Organisations, and this is true for universities as well, need to act in service for society and not the other way around. People are what matter, and its people that make our organisations what they are. It brings us back to purpose, and the need to have a clear and human social purpose at the heart of what organisations do.
Louise: When you’re working with such a diverse vision, how do you stay positive and curious?
Julian: I’m an optimist, and though most of my work is evidence-based this is one area where it’s a bit of blind faith. I believe that most people are good people trying to do the right things. I’m also curious about everything. We’re used to organisations changing in known ways and known spaces, but today they’re changing to match unknown needs and unknown spaces, and this age of uncertainty is one that suits my specific capabilities of taking a systems wide approach.
Louise: Finally, if you had one piece of advice for a leader about how to tap into a more social, collaborative approach, what would you say?
Julian: The number one thing that I would say is be kind. Increasingly the idea of hard skills being the first step and soft skills following is being flipped around, if you’re kind before you’re efficient then that quality of kindness will be the one that sticks in your community. And that’s a good starting point.
With thanks to Julian for his time and insight, and to his team for helping organise this interview. To find out more about Julian and his work:

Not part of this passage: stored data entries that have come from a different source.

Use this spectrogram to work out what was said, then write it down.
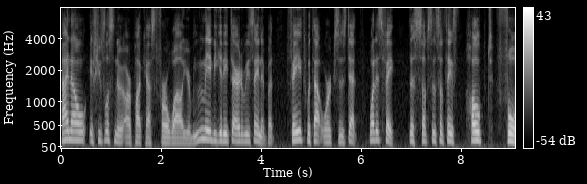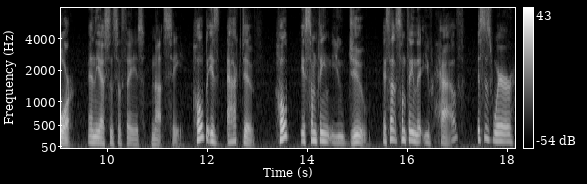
I know if you've listened to our podcast for a while, you're maybe getting tired of me saying it, but faith without works is dead. What is faith? The substance of things hoped for and the essence of things not seen. Hope is active. Hope is something you do. It's not something that you have. This is where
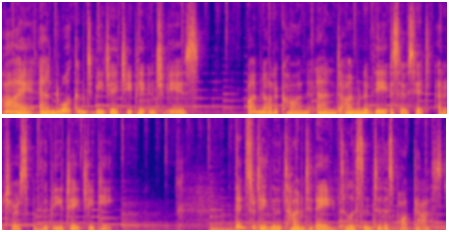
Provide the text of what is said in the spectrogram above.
Hi, and welcome to BJGP Interviews. I'm Nada Khan, and I'm one of the associate editors of the BJGP. Thanks for taking the time today to listen to this podcast.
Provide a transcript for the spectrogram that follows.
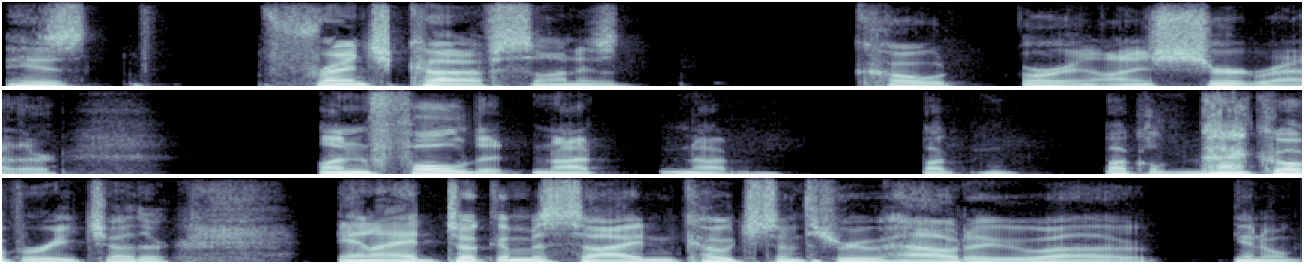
his French cuffs on his coat or on his shirt rather unfolded, not not buck, buckled back over each other. And I had took him aside and coached him through how to uh, you know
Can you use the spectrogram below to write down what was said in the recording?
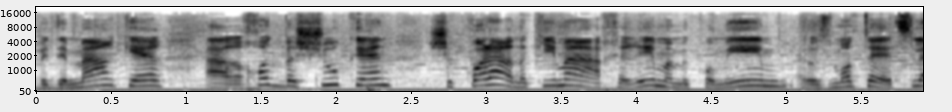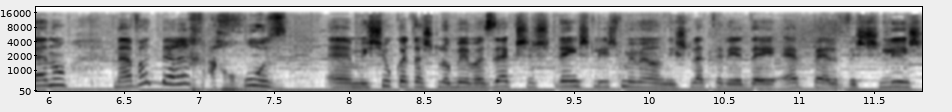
בדה מרקר, הערכות בשוק הן שכל הארנקים האחרים, המקומיים, היוזמות אצלנו, מהוות בערך אחוז משוק התשלומים הזה, כששני שליש ממנו נשלט על ידי אפל ושליש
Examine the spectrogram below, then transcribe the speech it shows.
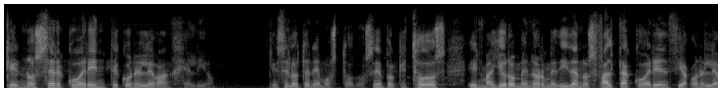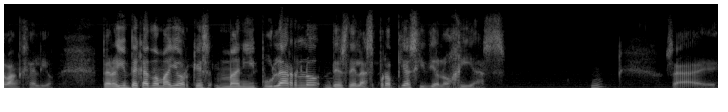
que no ser coherente con el Evangelio, que ese lo tenemos todos, ¿eh? porque todos en mayor o menor medida nos falta coherencia con el Evangelio. Pero hay un pecado mayor, que es manipularlo desde las propias ideologías. ¿Mm? O sea, eh,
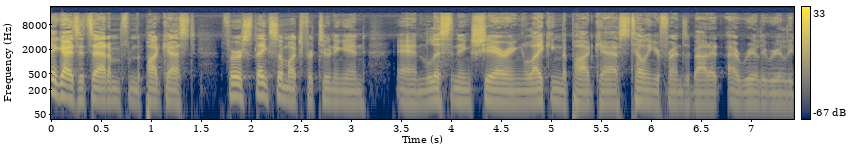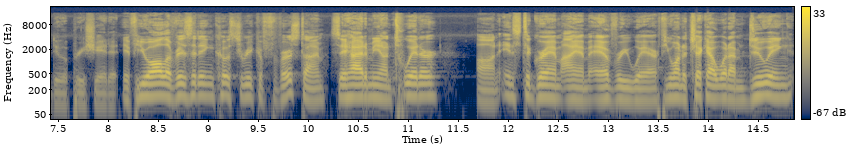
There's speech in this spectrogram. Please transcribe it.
Hey guys, it's Adam from the podcast. First, thanks so much for tuning in and listening, sharing, liking the podcast, telling your friends about it. I really, really do appreciate it. If you all are visiting Costa Rica for the first time, say hi to me on Twitter, on Instagram. I am everywhere. If you want to check out what I'm doing,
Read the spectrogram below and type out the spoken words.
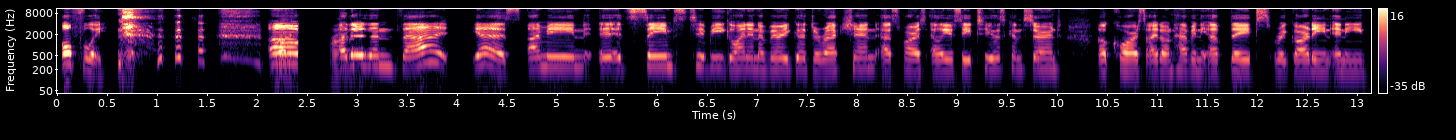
hopefully. um, right, right. Other than that, yes, I mean, it, it, seems to be going in a very good direction as far as LAFC2 is concerned. Of course, I don't have any updates regarding any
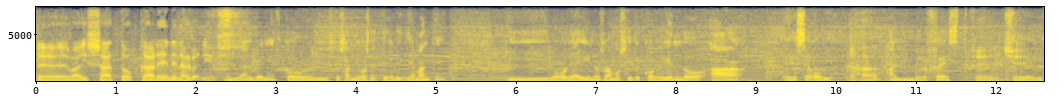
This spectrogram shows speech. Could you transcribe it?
eh, vais a tocar en el Albeniz. En el Albeniz con nuestros amigos de Tigre y Diamante. Y luego de ahí nos vamos a ir corriendo a eh, Segovia, Ajá, al sí, sí. el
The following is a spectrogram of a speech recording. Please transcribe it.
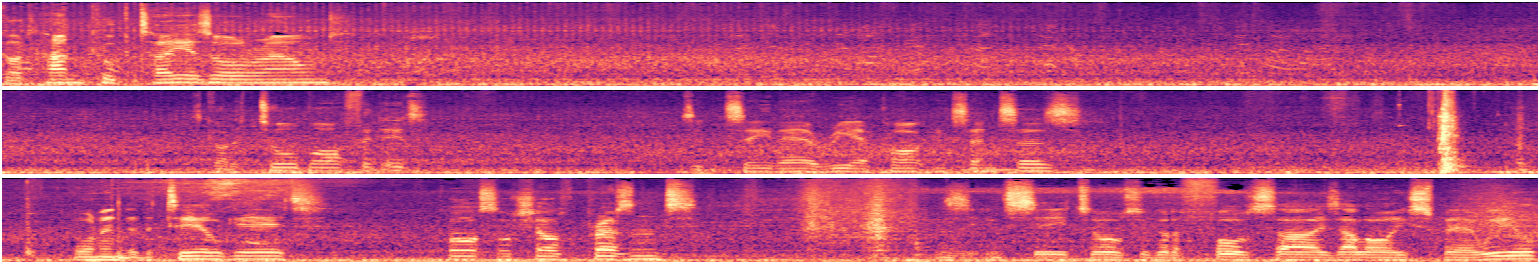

Take a look at Julian’s blog, a place to explore new ideas in learning
Find out more about the social age at Sea Salt Learning